> WHAT THE TASK ASKS
Using the material below, copy every line where "dBFS" appears.

> SUPPLIED MATERIAL
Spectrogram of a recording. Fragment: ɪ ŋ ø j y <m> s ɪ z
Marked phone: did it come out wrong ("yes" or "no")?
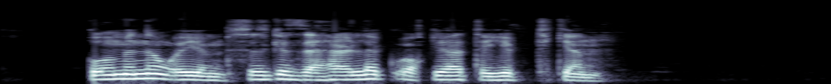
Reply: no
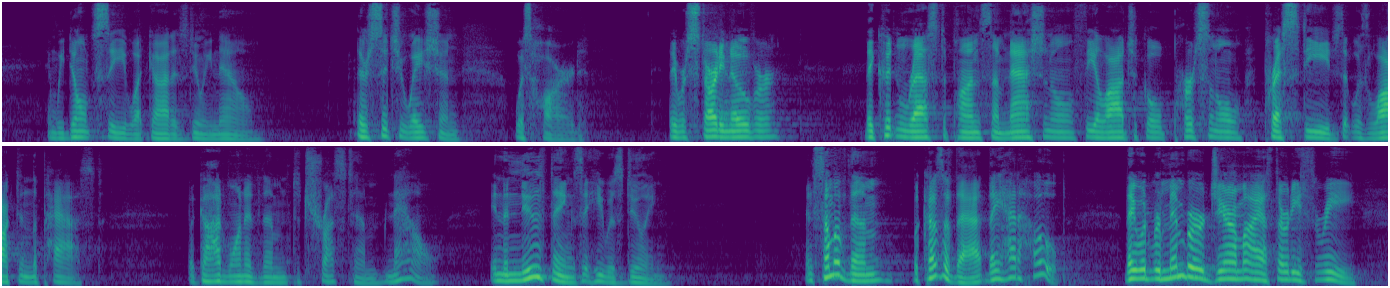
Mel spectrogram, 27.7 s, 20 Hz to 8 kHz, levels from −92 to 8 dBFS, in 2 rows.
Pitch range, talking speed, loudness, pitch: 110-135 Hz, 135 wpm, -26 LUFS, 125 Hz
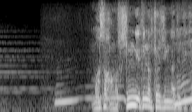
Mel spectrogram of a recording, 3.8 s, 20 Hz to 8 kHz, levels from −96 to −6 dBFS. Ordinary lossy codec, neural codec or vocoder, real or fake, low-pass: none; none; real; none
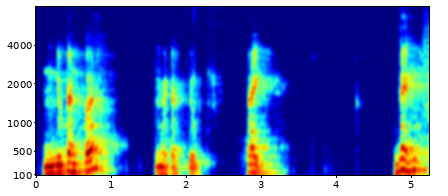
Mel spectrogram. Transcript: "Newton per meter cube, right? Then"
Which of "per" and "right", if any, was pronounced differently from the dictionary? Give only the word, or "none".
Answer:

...

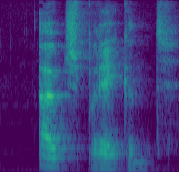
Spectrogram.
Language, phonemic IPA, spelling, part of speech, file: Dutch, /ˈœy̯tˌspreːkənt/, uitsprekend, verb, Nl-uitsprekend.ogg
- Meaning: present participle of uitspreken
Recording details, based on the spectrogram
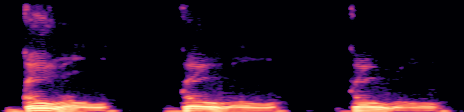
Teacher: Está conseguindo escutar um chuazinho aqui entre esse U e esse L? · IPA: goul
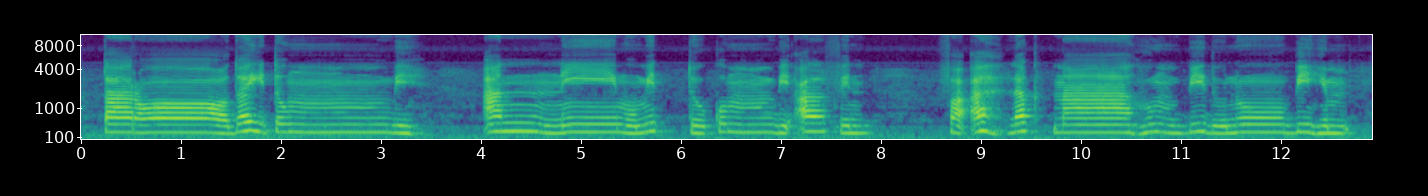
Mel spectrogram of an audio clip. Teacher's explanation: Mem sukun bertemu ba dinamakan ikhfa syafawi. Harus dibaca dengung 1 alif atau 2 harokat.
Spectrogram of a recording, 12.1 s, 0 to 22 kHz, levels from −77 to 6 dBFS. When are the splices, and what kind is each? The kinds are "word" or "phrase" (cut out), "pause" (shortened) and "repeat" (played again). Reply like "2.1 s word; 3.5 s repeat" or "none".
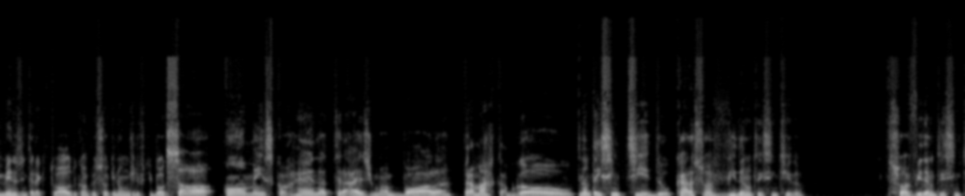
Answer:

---

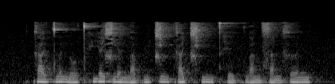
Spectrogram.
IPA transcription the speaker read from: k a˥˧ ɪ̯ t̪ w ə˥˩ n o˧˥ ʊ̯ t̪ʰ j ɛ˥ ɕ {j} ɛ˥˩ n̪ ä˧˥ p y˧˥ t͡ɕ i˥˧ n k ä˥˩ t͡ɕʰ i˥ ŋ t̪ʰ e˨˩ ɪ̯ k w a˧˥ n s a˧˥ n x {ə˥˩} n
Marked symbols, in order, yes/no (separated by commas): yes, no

> OUTPUT BELOW
Mel spectrogram, 27.7 s, 20 Hz to 8 kHz, levels from −92 to 8 dBFS, in 2 rows.
Mel spectrogram of a recording, 3.8 s, 20 Hz to 8 kHz, levels from −96 to −6 dBFS. Ordinary lossy codec, neural codec or vocoder, real or fake, low-pass: none; none; real; none
Spectrogram of a recording, 12.1 s, 0 to 22 kHz, levels from −77 to 6 dBFS. When are the splices, and what kind is each? The kinds are "word" or "phrase" (cut out), "pause" (shortened) and "repeat" (played again). Reply like "2.1 s word; 3.5 s repeat" or "none".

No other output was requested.